> _DATA SHOWN_:
════════════════

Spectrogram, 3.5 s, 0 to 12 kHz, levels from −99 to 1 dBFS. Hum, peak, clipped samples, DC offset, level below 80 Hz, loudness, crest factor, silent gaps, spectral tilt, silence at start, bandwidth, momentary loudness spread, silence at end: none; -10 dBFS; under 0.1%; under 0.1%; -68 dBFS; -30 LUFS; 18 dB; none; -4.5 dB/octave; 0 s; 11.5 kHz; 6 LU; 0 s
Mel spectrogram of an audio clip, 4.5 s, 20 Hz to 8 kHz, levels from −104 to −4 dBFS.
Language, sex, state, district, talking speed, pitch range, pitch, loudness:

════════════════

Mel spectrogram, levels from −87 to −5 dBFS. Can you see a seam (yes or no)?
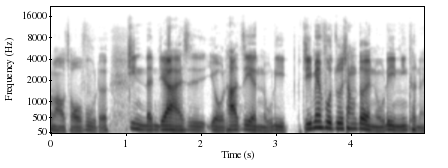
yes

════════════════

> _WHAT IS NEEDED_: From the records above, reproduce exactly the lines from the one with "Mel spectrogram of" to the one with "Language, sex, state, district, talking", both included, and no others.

> _ANSWER TO THE PROBLEM_:
Mel spectrogram of an audio clip, 4.5 s, 20 Hz to 8 kHz, levels from −104 to −4 dBFS.
Language, sex, state, district, talking speed, pitch range, pitch, loudness:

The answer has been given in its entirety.